“In the streets of Cairo, many protesters are now openly denouncing the United States for supporting President Hosni Mubarak, saying the price has been their freedom. They say the Obama administration has offered only tepid criticism of a regime that has received billions of dollars in U.S. aid…
“‘We believe America is against us,’ said Emad Abdel Halim, 31. ‘Until now, Obama didn’t talk to the Egyptian people. He didn’t support the Egyptian people.’
“‘Tell Obama to forget about Mubarak,’ said Islam Rashid, 26. ‘He is done.'”
“‘The USA does not support democracy, they’re supporting Israel, which is like their baby,’ said Ahmed, a 26-year-old Cairo resident. ‘They think Egypt is functional because it’s in favor of their considerations.’…
“Demonstrators are relying on the foreign press to get their message to Obama. ‘Isn’t this democracy?’ they asked me over and over when I said I was a journalist from America, incredulous that the country held as the pinnacle of world democracy could ignore such widespread popular sentiment.
“‘Obama has to be on our side, where is your democracy?’ asked Osam L, who works at a foreign bank in Cairo.”
“Now, a final word about America’s power in this situation. We haven’t got any power to shape events. But that does not mean we are without influence. We have influence by virtue of the billions in aid we provide annually, by dint of years of positive contacts with the Egyptian government and business people, and the like. This means something. If the Obama administration leans to the protesters, that would embolden the protesters and demoralize Mubarak supporters. And mind you, those Americans screaming to support ‘the people’ should understand that no matter how much President Obama sides with ‘the people,’ few of them will thank him or America for it. And our soothsayers should also understand that when our other Arab friends watch us help remove Mubarak from power by not backing him, they’ll believe that they’ll be next on the list if they run into trouble. U.S. power would crumble in the region.”
Pew, June 17, 2010:
“One former senior administration advisor said he had spoken to his old colleagues inside the Obama administration in recent days about the unrest in Egypt. As early as last Wednesday, the Obama administration recognized that they would not be able to prop up the Mubarak regime and keep it in power at all costs, the former official said.
“‘They don’t want to push Mubarak over the cliff, but they understand that the Mubarak era is over and that the only way Mubarak could be saved now is by a ruthless suppression of the population, which would probably set the stage for a much more radical revolution down the road.'”
“While President Obama is publicly shying away from specifics, the Obama administration is behind-the-scenes conveying to Egyptian President Hosni Mubarak some specific steps President Obama feels he needs to take, administration officials tells ABC News…
“a. Dialogue between the government and opposition groups as well as ‘Civil Society’ (democratic reform groups, human rights organizations and so on) needs to begin immediately.

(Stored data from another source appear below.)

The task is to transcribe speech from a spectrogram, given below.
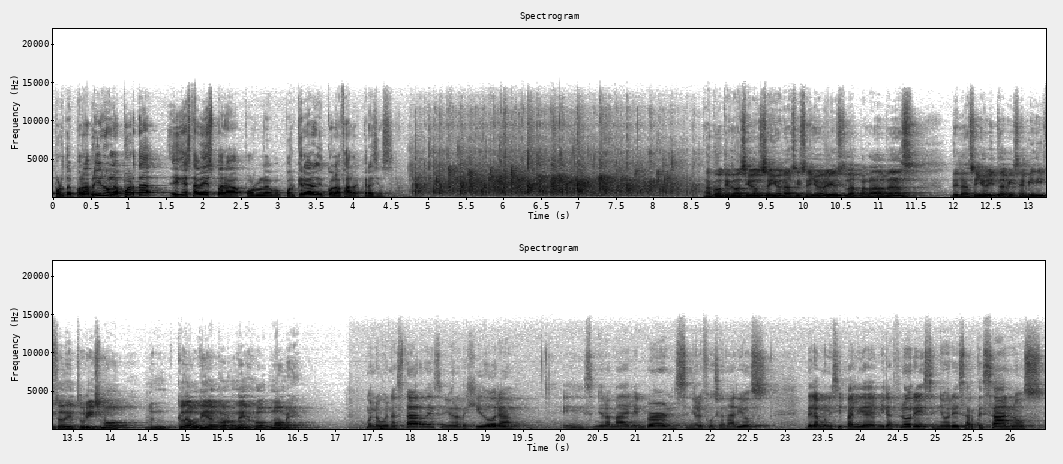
por, abrirnos la puerta en esta vez para, por, por crear el Colafara. Gracias. A continuación, señoras y señores, las palabras de la señorita viceministra de Turismo, Claudia Cornejo Mome. Bueno, buenas tardes, señora regidora, eh, señora Madeleine Burns, señores funcionarios de la Municipalidad de Miraflores, señores artesanos,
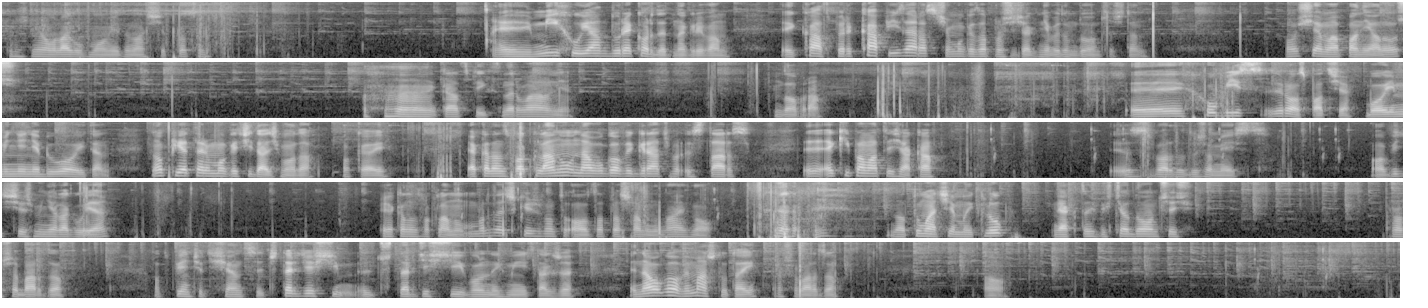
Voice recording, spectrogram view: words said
Już nie mam lagów, mam 11%. Yy, Michu, ja du rekordet nagrywam. Yy, Kacper, Kapi, zaraz cię mogę zaprosić, jak nie będą dołączać ten. O siema pan Janusz. Kacpix, normalnie. Dobra. Yy, Hubis rozpadł się, bo i mnie nie było i ten. No Pieter, mogę ci dać moda. Okej. Jaka nazwa klanu? Nałogowy gracz Stars. Yy, ekipa Matysiaka. Jest bardzo dużo miejsc. O, widzicie, już mi nie laguje. Jaka nazwa klanu? Mordeczki już wam tu... O, zapraszamy na live, no. no, tu macie mój klub. Jak ktoś by chciał dołączyć, proszę bardzo. Od 5000, 40, 40 wolnych miejsc, także nałogowy masz tutaj, proszę bardzo. O.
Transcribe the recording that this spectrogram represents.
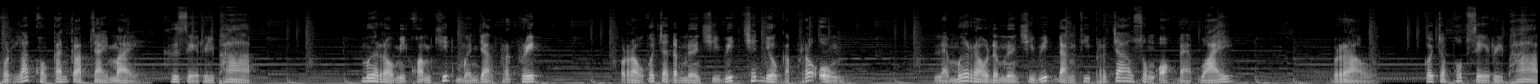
ผลลัพธ์ของการกลับใจใหม่คือเสรีภาพ เมื่อเรามีความคิดเหมือนอย่างพระคริสต์เราก็จะดำเนินชีวิตเช่นเดียวกับพระองค์ และเมื่อเราดำเนินชีวิตดังที่พระเจ้าทรงออกแบบไว้ เราก็จะพบเสรีภาพ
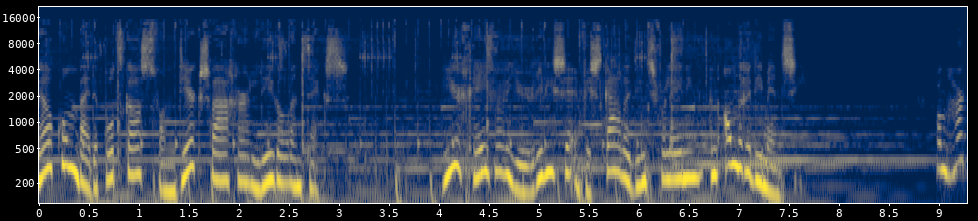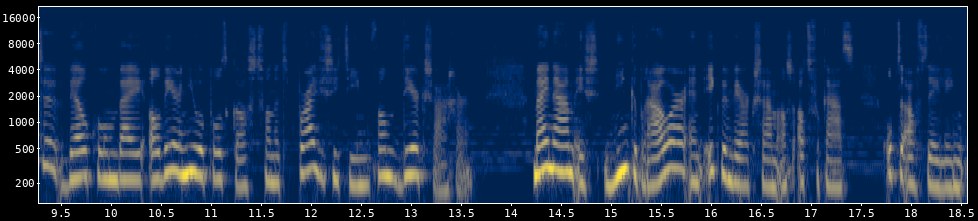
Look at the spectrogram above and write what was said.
Welkom bij de podcast van Dirk Zwager Legal Tax. Hier geven we juridische en fiscale dienstverlening een andere dimensie. Van harte welkom bij alweer een nieuwe podcast van het privacy team van Dirk Zwager. Mijn naam is Nienke Brouwer en ik ben werkzaam als advocaat op de afdeling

“b. Freedom of information needs to be fully respected — cell phone service is back but access to the internet is still sporadic, and satellite access for Al Jazeera has been blocked.
“c. The emergency law, in place since 1967 — which gives the government far-reaching powers at the expense of judicial review and civil liberties — needs to be lifted.”
“By far, the Brotherhood represents the most powerful force, but Mr. Beltagui and another Brotherhood official, Mohamed el-Katatni, said the group understood the implications of seeking leadership in a country still deeply divided over its religious program.
“‘We’re supporting ElBaradei to lead the path to change,’ Mr. Beltagui said as he joined Mr. ElBaradei in Liberation Square. ‘The Brotherhood realizes the sensitivities, especially in the West, towards the Islamists, and we’re not keen to be at the forefront.’…
“‘We’re trying to build a democratic arena before we start playing in it,’ he said.”
“‘We’re not advocating any specific outcome,’ she said…
“We have been very clear that we want to see a transition to democracy, and we want to see the kind of steps taken that will bring that about. But we also want to see an orderly transition,’ she said [on Fox News Sunday]. ‘There are many, many steps along the journey that has been started by the Egyptian people themselves.'”